He noted, however, one problem of rural health care in the Philippines is the government's limited resources. Many hospitals in the rural areas have problems with budgets and are often understaffed. But he noted the barangay health worker system and the local health centers is a good system to promote rural health.
Mr. Deura also said JICA is sponsoring the visit to Saku hospital of 13 administrative health officers from Mindanao. The health officers will be in the hospital for a one-day training, particularly in community care. The visit is part of a six-week training under JICA's "Country focused training course on participatory integrated health administration promotion in the Mindanao SZOPAD for the Republic of the Philippines." SZOPAD, which stands for Special Zones of Peace and Development, is composed of 14 provinces and 10 cities in Mindanao.
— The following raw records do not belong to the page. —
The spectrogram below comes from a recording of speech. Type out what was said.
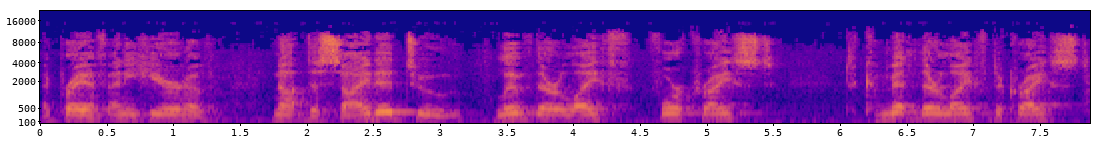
I pray if any here have not decided to live their life for Christ, to commit their life to Christ,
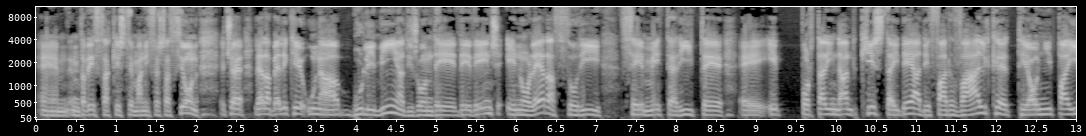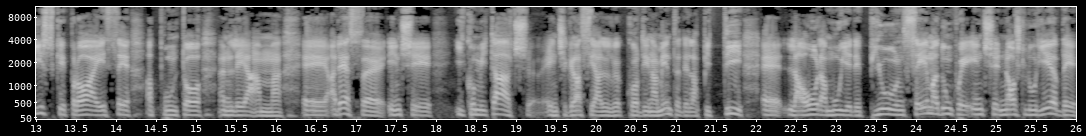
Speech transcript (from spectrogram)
eh, indressa queste manifestazioni, cioè l'era bella che una bulimia, diciamo, dei de eventi e non era sorì se metterite eh, e portare in avanti questa idea di far valk di ogni paese che però ha appunto le am. Eh, adesso in i comitati, grazie al coordinamento della PT, eh, la ora muoie di più insieme, dunque in nos lurier de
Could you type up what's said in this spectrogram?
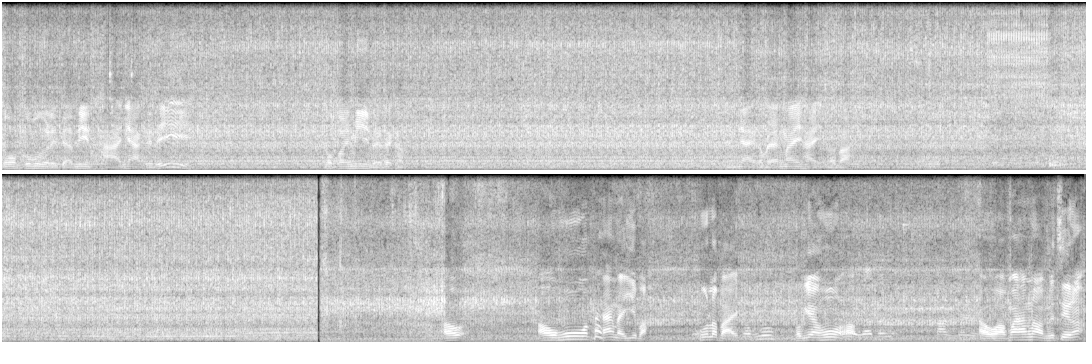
โอ่งกูมือเลยแบบนี้หายากเลยดิบ่ค่อยมีเลยเด้อครับ ใหญ่กับไปข้างในให้แล้วนะเอาเอาหูมันไปทางไหนยี่บ่ะหูระบายตรงนู้นโอเคเอาหูเอาแล้วก็ตั้งไปเอาออกมาข้างนอกซื้อๆแล้ว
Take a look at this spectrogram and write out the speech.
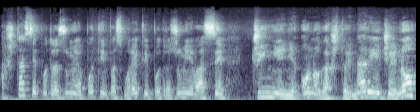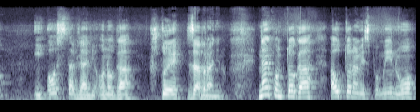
a šta se podrazumijeva po tim? Pa smo rekli, podrazumijeva se činjenje onoga što je naređeno i ostavljanje onoga što je zabranjeno. Nakon toga, autor nam je spomenuo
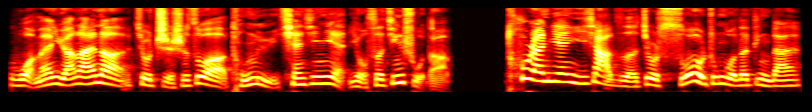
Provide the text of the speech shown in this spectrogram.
我们原来呢，就只是做铜铝铅锌镍有色金属的，突然间一下子就是所有中国的订单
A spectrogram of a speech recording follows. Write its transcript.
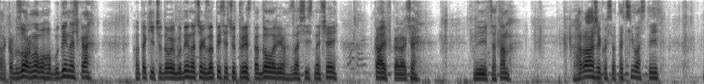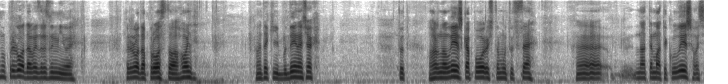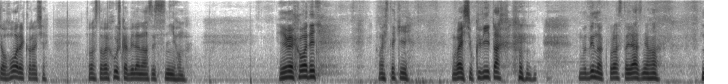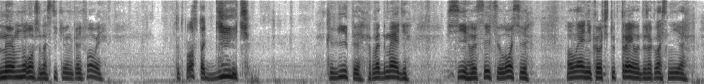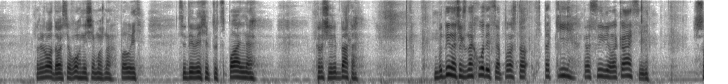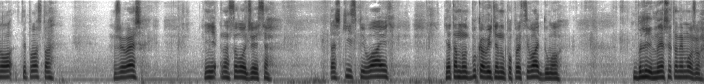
Так, обзор нового будиночка. Отакий чудовий будиночок за 1300 доларів за 6 ночей. Кайф, коротше. Дивіться, там гаражик, ось оточила стоїть. Ну, природа, ви зрозуміли. Природа просто огонь. Отакий будиночок. Тут горнолижка поруч, тому тут все е, на тематику лиж, ось о, гори, коротше. Просто верхушка біля нас із снігом. І виходить ось такий весь у квітах. Будинок просто я з нього не можу, настільки він кайфовий. Тут просто діч. Квіти, ведмеді, всі лисиці, лосі, олені. Коротше, тут трейли дуже класні є. Природа, ось вогнище можна палити. Сюди вихід, тут спальня. Коротше, ребята, будиночок знаходиться просто в такій красивій локації, що ти просто живеш і насолоджуєшся. Пташки співають. Я там ноутбука витягнув попрацювати, думав. Блін, ну я що то не можу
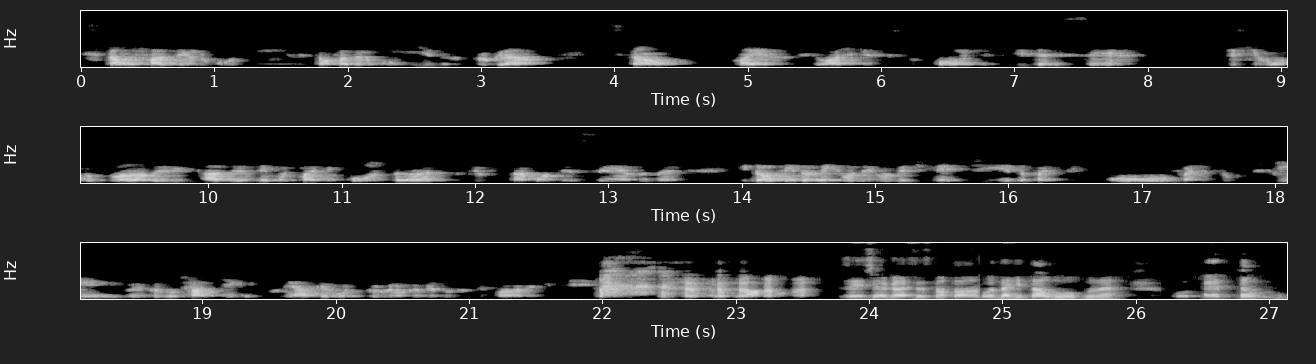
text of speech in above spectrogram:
estão fazendo cozinha, estão fazendo comida no programa? Estão. Mas eu acho que esse suporte, esse alicerce de segundo plano, ele às vezes tem muito mais importância do que o que está acontecendo, né? Então, assim, ainda bem que o Rodrigo Verde medita, faz tricô, faz não sei o quê, porque eu não sabia que ele cozinhava, que era o único programa que eu via toda semana. Gente, agora vocês estão falando da Rita Lobo, né? É tão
JICA noted SZOPAD has been socially and economically underdeveloped due to decades-old political and military conflict. It believes that getting the cooperation of local government units is the key to achieving participation in the area.
Thus, the program was set up in 1998 "to provide and equip local government health officials the necessary knowledge, skills and attitudes critical to the improvement of health indices in the SZOPAD."
The program is also conducted in cooperation with the Chubu International Center and the Asian Health Institute in Nagoya, all of which have cooperation agreements with the Saku hospital.